Unemployment Rate in Washington’s Ward 8 Is Highest in U.S.

The jobless rate in the poorest part of the District of Columbia is higher than in any U.S. metropolitan area with a labor-force of comparable size, according to figures released by the city government.

Unemployment in the Ward 8 section of the capital climbed to 25.2 percent in January, the latest month of available data, from 23.1 percent in December, figures from the Department of Employment Services show. The next highest rate, as measured by the U.S. Labor Department, was 25.1 percent, in El Centro, California.

Ward 8 is in the southeast section of Washington, about four miles from the White House and home to the Anacostia neighborhood. The poverty rate is 35 percent, compared with 18 percent for the city as a whole, according to the Washington-based Urban Institute, citing U.S. Census Bureau statistics for 2005-2009. Average household income for Ward 8 during the period was $44,076, compared with $115,016 for the District of Columbia, according to the institute.

“People living in this part of the city tend to have lower education attainment,” said Peter Tatian, a senior researcher in the Urban Institute’s Metropolitan Housing and Communities Policy Center and director of NeighborhoodInfo DC. “You also have a lot of people who are returning from incarceration or have other legal problems, and so those folks find themselves at a disadvantage in hiring.”

The Ward 7 section of Washington had the second-highest jobless rate at 17.1 percent, up from 15.6 percent in December. Unemployment was lowest in Ward 3, at 2.7 percent.

“In some neighborhoods, one out of every three adults is unemployed,” Mayor Vincent Gray said this week in his State of the District speech. “The District is home to the haves and the have-nots. Many of the new jobs created over the past decade have required higher education.”

Unemployment in Washington was 9.6 percent in January, when the U.S. unemployment rate was 9 percent. The District of Columbia’s population gained 5 percent, to 601,723, from 2000 to 2010, according to the Census Bureau.

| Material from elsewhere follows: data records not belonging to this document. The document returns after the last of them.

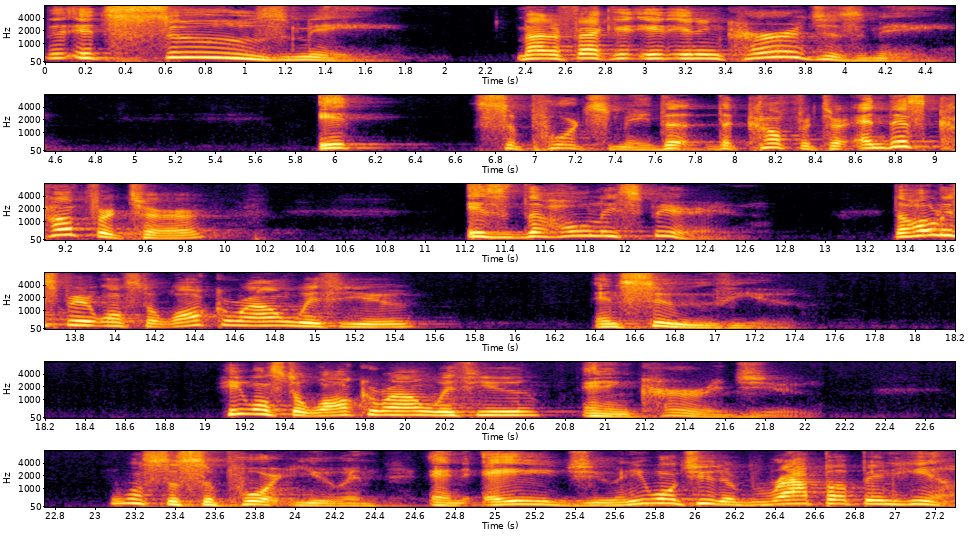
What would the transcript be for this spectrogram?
It soothes me. Matter of fact, it, it, it encourages me. It supports me, the, the comforter. And this comforter is the Holy Spirit. The Holy Spirit wants to walk around with you and soothe you. He wants to walk around with you and encourage you. He wants to support you and, and aid you, and He wants you to wrap up in Him.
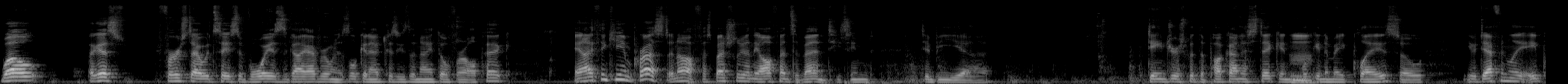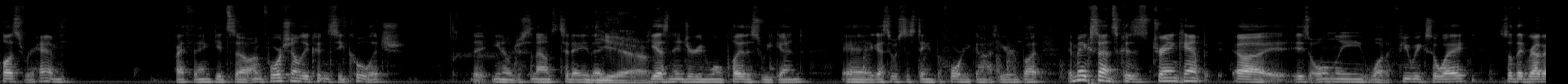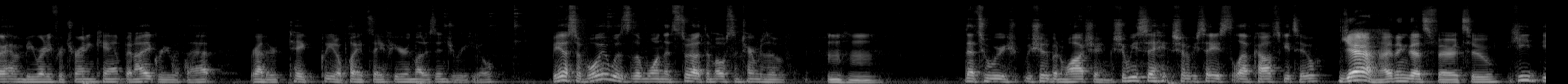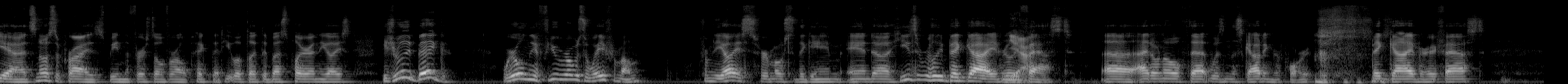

Before it's here, it's on the Bloomberg Terminal. LEARN MORE